Recently legislation has been introduced stipulating the minimum efficiency and no load power consumption of external power supplies. These include EISA (Energy Independence & Security Act 2007), CEC (Californian Energy Commission) and Energy Star. These pieces of legislation are specifically aimed at desktop and plug top power supplies due to the volume in use. It is thought that there are currently 1.5 billion externals in use in the US alone, which account for 6 per cent of the national electricity bill. In Europe it is thought that reducing the no load power consumption of external supplies will save up to 5TWh per year by 2010. When selecting your external power supply, it is essential to ensure that it meets these directives otherwise you could find the market for your end equipment being severely restricted.

Other power supply selection criteria may include methods of fault protection, remote sensing as well as ways to control output rails such as soft-start and, using multiple supplies, sequencing.

Virtually all supplies include some form of current limiting.
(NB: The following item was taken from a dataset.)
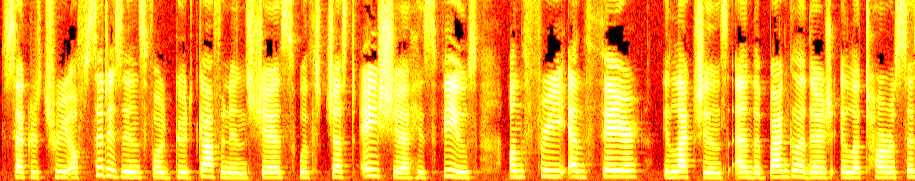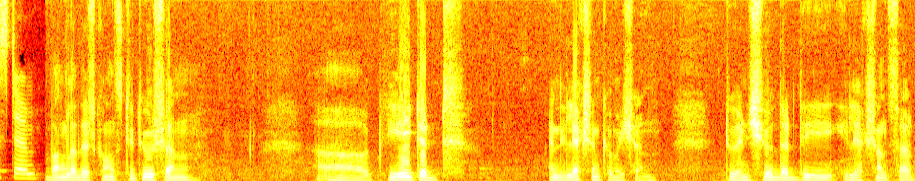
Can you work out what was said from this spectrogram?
Secretary of Citizens for Good Governance, shares with Just Asia his views on free and fair elections and the Bangladesh electoral system. Bangladesh constitution uh, created an election commission to ensure that the elections are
Two popular techniques are foldback, when the supply progressively reduces its power output as an overcurrent event takes hold, and 'hiccup' mode when the supply successively removes and re-applies power until the fault condition clears. Power supplies will typically have some form of over voltage protection where the unit is shut down by an independent control loop. Internally, many supplies also monitor their own operating temperatures at critical points and shut down if they detect a dangerous situation.

Remote sensing is used in high-current applications where the lead resistance from the supply to the load introduces unacceptable voltage drops. A 4-wire connection measures the voltage at the load and overcomes cable losses to regulate the output voltage at the load.
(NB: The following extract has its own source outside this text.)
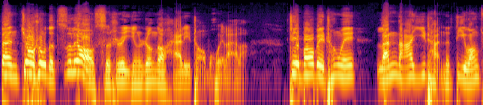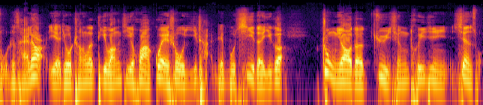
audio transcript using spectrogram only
但教授的资料此时已经扔到海里，找不回来了。这包被称为兰达遗产的帝王组织材料，也就成了《帝王计划：怪兽遗产》这部戏的一个重要的剧情推进线索。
The simplest alarm/status indication is the power-good signal, which is basically the output of a voltage comparator that reports the supply's output level is within a determined threshold. Others include input power fail, over-temperature warnings and fan fail. More sophisticated supplies may include a digital interface that permits a range of programmable control and status reporting facilities. The industry-standard PMBus (power management bus) protocol that many supplies implement consists of a defined language together with SMBus (system management bus) hardware that is very similar to the two-line I2C bus. These allow the host system to continuously monitor the supply and to control many of its operating characteristics.

These are the issues most users need to consider, but others may apply. For instance, in a high-reliability scenario, it's normal to include additional supplies that can take over if a main supply fails. The level of this redundancy technique is cost and system dependent. When backing up each supply with another (100 per cent redundancy) is too expensive, designers employ 'n + m' redundancy to improve reliability, with maybe one spare supply per four operational units theoretically providing a 20 times availability increase.

Stephen Dodson is Applications Engineering Manager at XP Power in Reading, UK. www.xppower.com.